It should be noted that such a paradigm shift in logistics will require major transformations at various levels. First of all, it will be necessary to develop adapted information systems using advanced technologies to enable the interconnection of actors, increased and standardized information sharing and massive data storage. The impacts will not only be on the logistical operation, but also on the way objects are designed, produced and delivered (Montreuil et al., 2010). Then, it will be necessary to make the actors accept to evolve towards this new mode of operation and to engage efforts in this direction. The expected investments will be mainly financial and time-related (Grest et al., 2019) and will also require a good organization at different scales. In this respect, the ALICE (Alliance for Logistics Innovation through Collaboration in Europe) grouping has recently published a roadmap formulating the important steps and associated prerequisites for the implementation of the Physical Internet by 2030 (ALICE-ETP, 2020).



The objective of this PhD thesis is to help pilot the operations of the ECOTRAIN ecosystem by providing real-time monitoring indicators that allow the detection of possible disturbances or drifts in order to adapt quickly. The creation of a digital duplicate of our system will serve as a steering tool to measure the divergence between the expected and the actual. This will be referred to as reactive management. The project will propose two deliverables for this purpose: "Process Monitoring" and "Process Adaptation". This task is in line with the traditional flow supervision approaches encountered in the world of operations management but in a context specific to autonomous trains.


6 main tasks are expected in this doctoral thesis:

  • Definition and development of mechanisms allowing to capture events of follow-up of the execution of the processes on the one hand, and of the situation of the environment in which the process runs on the other hand.
  • Definition of a digital duplicate of the system.
  • Definition and development of mechanisms to measure, in real time, the existing divergence between a model of the expected situation (double numerical) and a model of the observed situation (measurement of reality).
  • Definition and development of dynamic adaptation mechanisms to suggest changes in the steering process according to the state of the situation, the alerts observed and the projections established.
  • Definition of use cases in connection with LA POSTE.
  • Experimentation on use cases, evaluation in connection with LA POSTE.

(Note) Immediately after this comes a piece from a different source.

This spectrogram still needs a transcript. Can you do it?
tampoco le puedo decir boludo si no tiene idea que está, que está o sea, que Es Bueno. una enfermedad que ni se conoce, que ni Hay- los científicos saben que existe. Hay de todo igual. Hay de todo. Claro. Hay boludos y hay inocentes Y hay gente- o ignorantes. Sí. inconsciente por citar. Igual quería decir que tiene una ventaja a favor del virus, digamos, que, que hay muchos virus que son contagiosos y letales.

The thesis project plans to undertake a major R&D effort to design, test and adapt appropriate responses. With a view to rapid dissemination of the technologies developed and the creation of technological and commercial outlets, this R&D approach will be based on the provision of a dedicated pilot site (Albi - Puygouzon) to conduct all the tests required to implement this innovation.

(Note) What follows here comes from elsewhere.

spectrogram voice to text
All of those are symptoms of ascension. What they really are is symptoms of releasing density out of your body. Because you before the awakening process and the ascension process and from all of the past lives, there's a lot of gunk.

Research team:

The Industrial Engineering Centre of IMT Mines Albi is a human-sized, friendly, competent and ambitious team, open to the international scene, and in permanent contact with the reality of the field. With nearly 2M€ of annual contractual activity, 1 industrial chair and 6 public-private Joint Research Laboratories, the Industrial Engineering Centre develops applied research activities that are definitely oriented towards the needs of the business world. The team also displays a proven scientific excellence with more than 70 annual publications in international conferences and scientific journals of rank A, and numerous international academic partnerships with renowned universities such as Beijing Jiaotong University (China), Polytechnique Montreal (Canada), Penn State University (United States), TU Delft (The Netherlands) or Georgia Institute of Technology (United States) via the SIReN International Associated Laboratory.


Profile of the candidate:

Master's degree in engineering, science or management with proven knowledge in one or more of the following areas: industrial engineering, logistics network management, data science, applied mathematics, simulation models, decision support systems, business intelligence.


A good level of English is required as well as good writing skills in French and English. An interest in computer programming is preferable.